▶ Aim of the task
Exactly what is written in the records below should be returned, minus the images.
Content starts
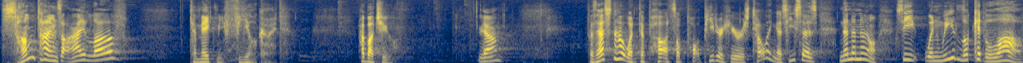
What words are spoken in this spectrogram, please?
Sometimes I love to make me feel good. How about you? Yeah? But that's not what the Apostle Peter here is telling us. He says, no, no, no. No. See, when we look at love,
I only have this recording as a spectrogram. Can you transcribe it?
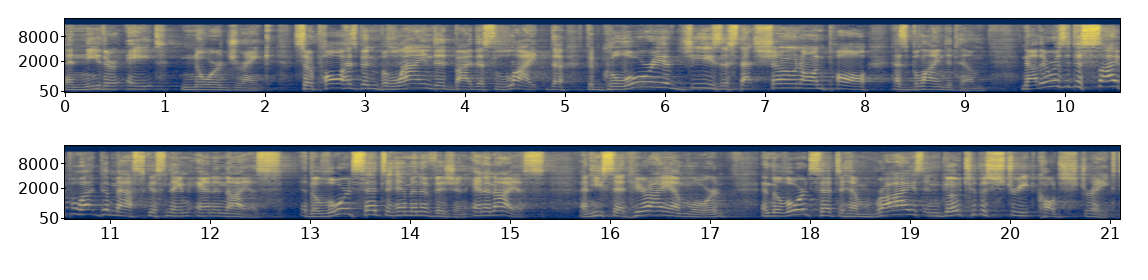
and neither ate nor drank. So Paul has been blinded by this light. The, the glory of Jesus that shone on Paul has blinded him. Now there was a disciple at Damascus named Ananias. And the Lord said to him in a vision, Ananias. And he said, Here I am, Lord. And the Lord said to him, Rise and go to the street called Straight,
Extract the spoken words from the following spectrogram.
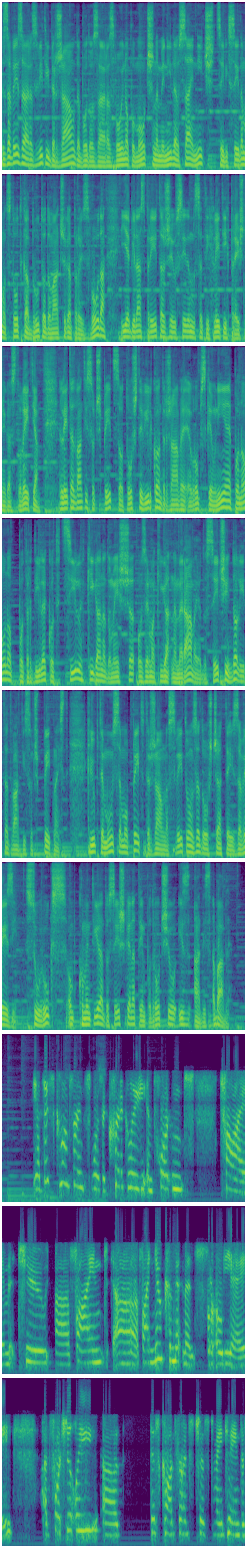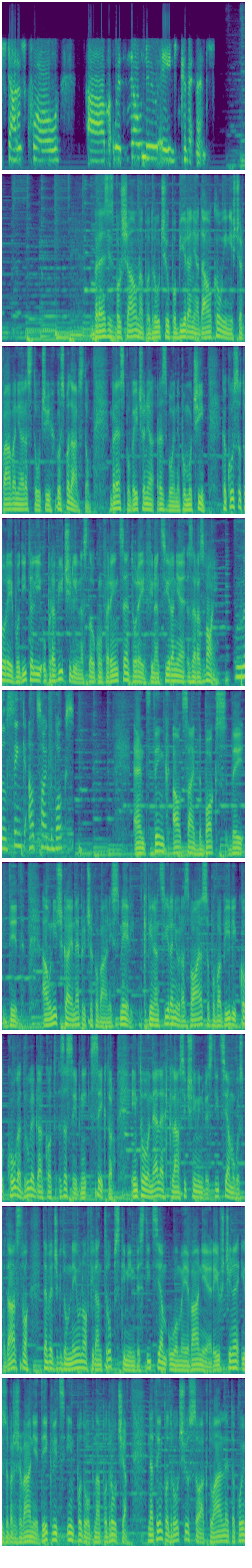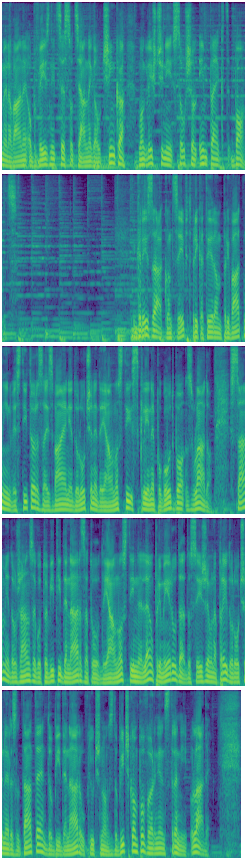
Zaveza razvitih držav, da bodo za razvojno pomoč namenile vsaj nič celih 7 odstotka bruto domačega proizvoda, je bila sprejeta že v 70 letih prejšnjega stoletja. Leta 2005 so to številko države Evropske unije ponovno potrdile kot cilj, ki ga nadomešča oziroma ki ga nameravajo doseči do leta 2015. Kljub temu samo pet držav na svetu zadošča tej zavezi. Sue Rooks komentira dosežke na tem področju iz Addis Ababe. Yeah, this conference was a critically important time to uh, find uh, find new commitments for ODA. Unfortunately, uh, this conference just maintained the status quo um, with no new aid commitments. Brez izboljšav na področju pobiranja davkov in izčrpavanja rastočih gospodarstv, brez povečanja razvojne pomoči. Kako so torej voditelji upravičili naslov konference, torej financiranje za razvoj? And think outside the box they did. A v nič kaj nepričakovani smeri. K financiranju razvoja so povabili ko koga drugega kot zasebni sektor. In to ne le k klasičnim investicijam v gospodarstvo, temveč k domnevno filantropskim investicijam v omejevanje revščine, izobraževanje deklic in podobna področja. Na tem področju so aktualne tako imenovane obveznice socialnega učinka, v angleščini Social Impact Bonds. Gre za koncept, pri katerem privatni investitor za izvajanje določene dejavnosti sklene pogodbo z vlado. Sam je dolžan zagotoviti denar za to dejavnost in le v primeru, da doseže vnaprej določene rezultate, dobi denar, vključno z dobičkom, povrnjen strani vlade.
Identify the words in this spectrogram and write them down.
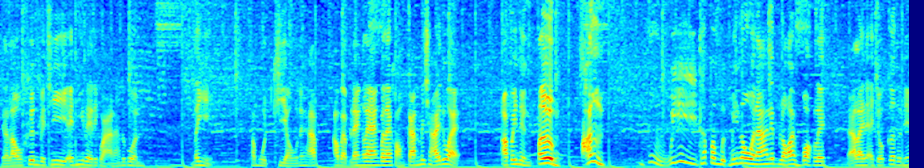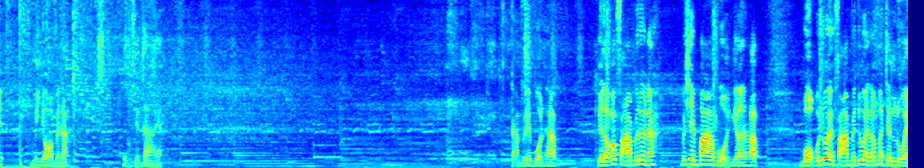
เดี๋ยวเราขึ้นไปที่ไอ้นี่เลยดีกว่านะทุกคน นี่สมุดเขียวนะครับ เอาแบบแรงๆไปเลยของกันไม่ใช้ด้วย เอาไปหนึ่งเติมปังโอ้โหถ้าปลาหมึกไม่โลนะ เรียบร้อยผมบอกเลย แต่อะไรเนี่ยไอ้โจ๊กเกอร์ตัวนี้ไม่ยอมเลยนะโอ้โหเสียดายอะ กันไว้บนครับ คือเราก็ฟาร์มไปด้วยนะ ไม่ใช่บ้าบวกอย่างเดียวนะครับ บวกไปด้วยฟาร์มไปด้วยแล้วมันจะรวย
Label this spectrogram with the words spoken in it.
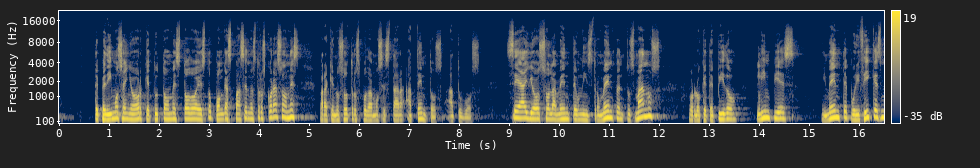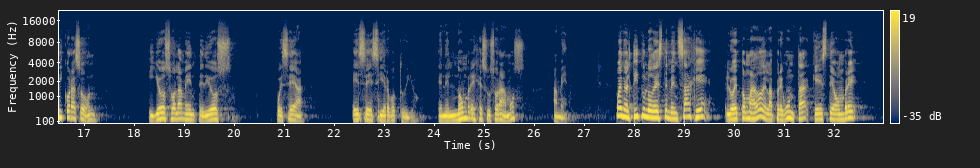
Te pedimos, Señor, que tú tomes todo esto, pongas paz en nuestros corazones para que nosotros podamos estar atentos a tu voz sea yo solamente un instrumento en tus manos, por lo que te pido limpies mi mente, purifiques mi corazón y yo solamente, Dios, pues sea ese siervo tuyo. En el nombre de Jesús oramos. Amén. Bueno, el título de este mensaje lo he tomado de la pregunta que este hombre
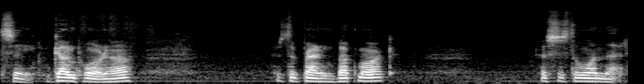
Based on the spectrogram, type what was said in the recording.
Let's see, gun porn, huh? Here's the Browning Buckmark. This is the one that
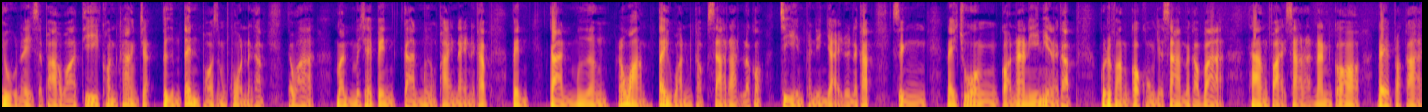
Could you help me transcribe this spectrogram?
อยู่ในสภาวะที่ค่อนข้างจะตื่นเต้นพอสมควรนะครับ แต่ว่ามันไม่ใช่เป็นการเมืองภายในนะครับ เป็น การเมืองระหว่างไต้หวันกับสหรัฐ แล้วก็จีนแผ่นดินใหญ่ด้วยนะครับ ซึ่งในช่วงก่อนหน้านี้เนี่ยนะครับคุณผู้ฟังก็คงจะทราบนะครับว่าทางฝ่ายสหรัฐนั้นก็ได้ประกาศ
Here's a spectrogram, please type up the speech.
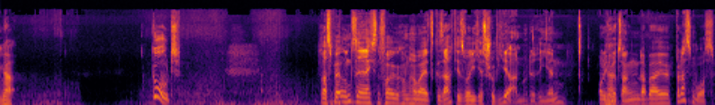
Ja. Gut. Was bei uns in der nächsten Folge kommt, haben wir jetzt gesagt. Jetzt wollte ich jetzt schon wieder anmoderieren. Und ich ja. würde sagen, dabei belassen wir es.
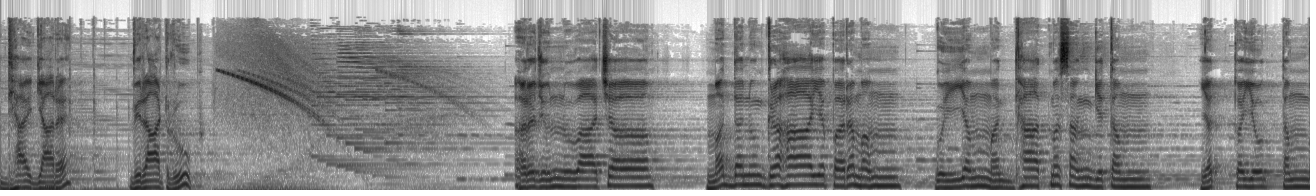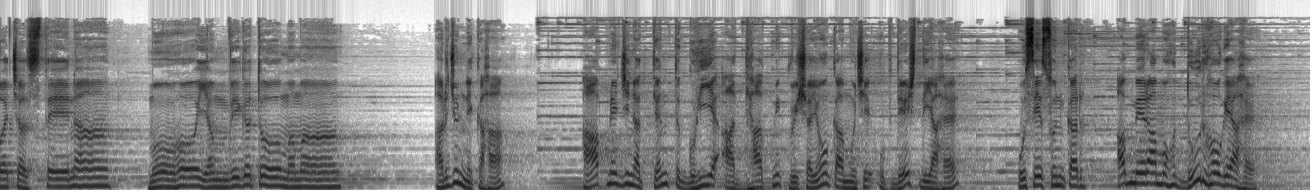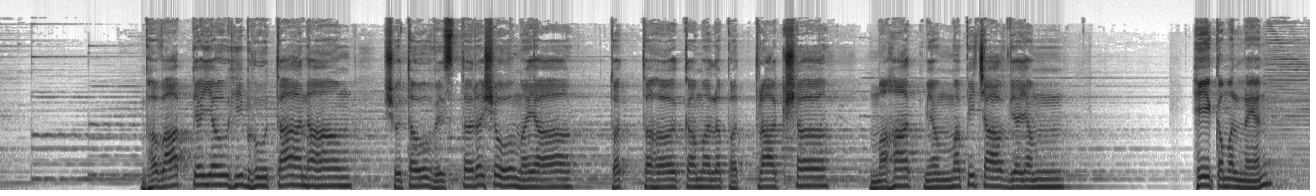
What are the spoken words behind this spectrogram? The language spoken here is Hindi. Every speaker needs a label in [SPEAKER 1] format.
[SPEAKER 1] अध्याय ग्यारह, विराट रूप। अर्जुन्वाच मदनुग्रहाय परमं गुह्यम् अध्यात्मसंज्ञितं यत्त्वयोक्तं वचस्तेन, मोहोऽयं विगतो मम। अर्जुन ने कहा, आपने जिन अत्यंत गुह्य आध्यात्मिक विषयों का मुझे उपदेश दिया है उसे सुनकर अब मेरा मोह दूर हो गया है। भवाप्ययौ हि भूतानां श्रुतौ विस्तरशो मया त्वत्तः कमलपत्राक्ष महात्म्यम् चाव्ययम्। हे कमल नयन,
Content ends
▶ Reply to the task
What words are spoken in this spectrogram, please?
Sometimes I love to make me feel good. How about you? Yeah? But that's not what the Apostle Peter here is telling us. He says, no, no, no. No. See, when we look at love,
I only have this recording as a spectrogram. Can you transcribe it?
and neither ate nor drank. So Paul has been blinded by this light. The, the glory of Jesus that shone on Paul has blinded him. Now there was a disciple at Damascus named Ananias. And the Lord said to him in a vision, Ananias. And he said, Here I am, Lord. And the Lord said to him, Rise and go to the street called Straight,
Extract the spoken words from the following spectrogram.
Zaveza razvitih držav, da bodo za razvojno pomoč namenile vsaj nič celih 7 odstotka bruto domačega proizvoda, je bila sprejeta že v 70 letih prejšnjega stoletja. Leta 2005 so to številko države Evropske unije ponovno potrdile kot cilj, ki ga nadomešča oziroma ki ga nameravajo doseči do leta 2015. Kljub temu samo pet držav na svetu zadošča tej zavezi. Sue Rooks komentira dosežke na tem področju iz Addis Ababe. Yeah, this conference was a critically important time to uh, find uh, find new commitments for ODA. Unfortunately, uh, this conference just maintained the status quo um, with no new aid commitments. Brez izboljšav na področju pobiranja davkov in izčrpavanja rastočih gospodarstv, brez povečanja razvojne pomoči. Kako so torej voditelji upravičili naslov konference, torej financiranje za razvoj? And think outside the box they did. A v nič kaj nepričakovani smeri. K financiranju razvoja so povabili ko koga drugega kot zasebni sektor. In to ne le k klasičnim investicijam v gospodarstvo, temveč k domnevno filantropskim investicijam v omejevanje revščine, izobraževanje deklic in podobna področja. Na tem področju so aktualne tako imenovane obveznice socialnega učinka, v angleščini Social Impact Bonds. Gre za koncept, pri katerem privatni investitor za izvajanje določene dejavnosti sklene pogodbo z vlado. Sam je dolžan zagotoviti denar za to dejavnost in le v primeru, da doseže vnaprej določene rezultate, dobi denar, vključno z dobičkom, povrnjen strani vlade.
Identify the words in this spectrogram and write them down.
เดี๋ยวเราขึ้นไปที่ไอ้นี่เลยดีกว่านะทุกคน นี่สมุดเขียวนะครับ เอาแบบแรงๆไปเลยของกันไม่ใช้ด้วย เอาไปหนึ่งเติมปังโอ้โหถ้าปลาหมึกไม่โลนะ เรียบร้อยผมบอกเลย แต่อะไรเนี่ยไอ้โจ๊กเกอร์ตัวนี้ไม่ยอมเลยนะโอ้โหเสียดายอะ กันไว้บนครับ คือเราก็ฟาร์มไปด้วยนะ ไม่ใช่บ้าบวกอย่างเดียวนะครับ บวกไปด้วยฟาร์มไปด้วยแล้วมันจะรวย
Label this spectrogram with the words spoken in it.
Te pedimos, Señor, que tú tomes todo esto, pongas paz en nuestros corazones para que nosotros podamos estar atentos a tu voz sea yo solamente un instrumento en tus manos, por lo que te pido limpies mi mente, purifiques mi corazón y yo solamente, Dios, pues sea ese siervo tuyo. En el nombre de Jesús oramos. Amén. Bueno, el título de este mensaje lo he tomado de la pregunta que este hombre
Based on the spectrogram, type what was said in the recording.
Let's see, gun porn, huh? Here's the Browning Buckmark. This is the one that
Could you help me transcribe this spectrogram?
อยู่ในสภาวะที่ค่อนข้างจะตื่นเต้นพอสมควรนะครับ แต่ว่ามันไม่ใช่เป็นการเมืองภายในนะครับ เป็น การเมืองระหว่างไต้หวันกับสหรัฐ แล้วก็จีนแผ่นดินใหญ่ด้วยนะครับ ซึ่งในช่วงก่อนหน้านี้เนี่ยนะครับคุณผู้ฟังก็คงจะทราบนะครับว่าทางฝ่ายสหรัฐนั้นก็ได้ประกาศ
Here's a spectrogram, please type up the speech.
Ja. Gut. Was bei uns in der nächsten Folge kommt, haben wir jetzt gesagt. Jetzt wollte ich jetzt schon wieder anmoderieren. Und ich ja. würde sagen, dabei belassen wir es.
What are the spoken words behind this spectrogram? The language spoken here is Hindi. Every speaker needs a label in [SPEAKER 1] format.
[SPEAKER 1] अध्याय ग्यारह, विराट रूप। अर्जुन्वाच मदनुग्रहाय परमं गुह्यम् अध्यात्मसंज्ञितं यत्त्वयोक्तं वचस्तेन, मोहोऽयं विगतो मम। अर्जुन ने कहा, आपने जिन अत्यंत गुह्य आध्यात्मिक विषयों का मुझे उपदेश दिया है उसे सुनकर अब मेरा मोह दूर हो गया है। भवाप्ययौ हि भूतानां श्रुतौ विस्तरशो मया त्वत्तः कमलपत्राक्ष महात्म्यम् चाव्ययम्। हे कमल नयन,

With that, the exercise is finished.